(RECORDS FOR THIS EXERCISE)
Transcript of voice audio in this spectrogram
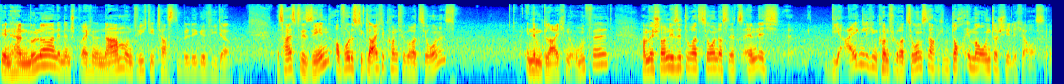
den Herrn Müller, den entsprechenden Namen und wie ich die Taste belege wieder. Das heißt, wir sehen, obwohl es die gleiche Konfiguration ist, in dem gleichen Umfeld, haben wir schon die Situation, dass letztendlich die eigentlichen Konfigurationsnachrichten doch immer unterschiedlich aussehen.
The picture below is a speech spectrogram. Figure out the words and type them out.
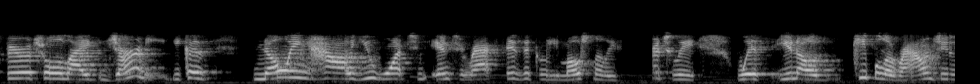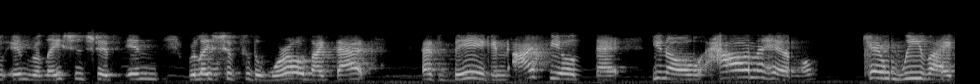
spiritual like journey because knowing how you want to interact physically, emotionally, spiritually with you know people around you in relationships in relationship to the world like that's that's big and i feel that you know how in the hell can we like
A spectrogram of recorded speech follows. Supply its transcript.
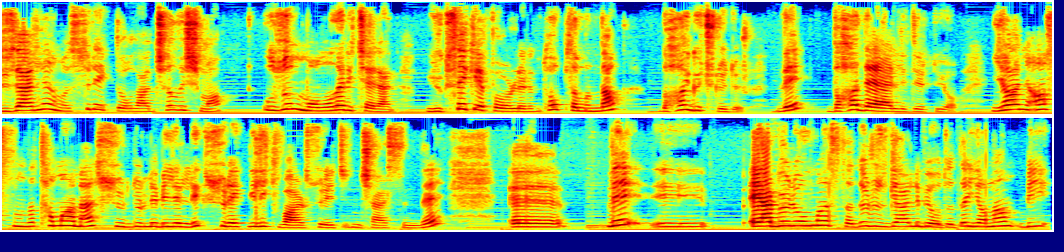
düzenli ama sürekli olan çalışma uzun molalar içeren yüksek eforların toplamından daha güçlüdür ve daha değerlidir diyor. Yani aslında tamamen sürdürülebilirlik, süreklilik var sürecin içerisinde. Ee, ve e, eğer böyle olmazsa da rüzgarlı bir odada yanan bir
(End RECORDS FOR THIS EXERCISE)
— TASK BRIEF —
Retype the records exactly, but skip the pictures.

— SOLUTION FOR THIS TASK —
Transcript of voice audio in this spectrogram
den Herrn Müller, den entsprechenden Namen und wie ich die Taste belege wieder. Das heißt, wir sehen, obwohl es die gleiche Konfiguration ist, in dem gleichen Umfeld, haben wir schon die Situation, dass letztendlich die eigentlichen Konfigurationsnachrichten doch immer unterschiedlich aussehen.
The picture below is a speech spectrogram. Figure out the words and type them out.
spiritual like journey because knowing how you want to interact physically, emotionally, spiritually with you know people around you in relationships in relationship to the world like that's that's big and i feel that you know how in the hell can we like
A spectrogram of recorded speech follows. Supply its transcript.
düzenli ama sürekli olan çalışma uzun molalar içeren yüksek eforların toplamından daha güçlüdür ve daha değerlidir diyor. Yani aslında tamamen sürdürülebilirlik, süreklilik var sürecin içerisinde. Ee, ve e, eğer böyle olmazsa da rüzgarlı bir odada yanan bir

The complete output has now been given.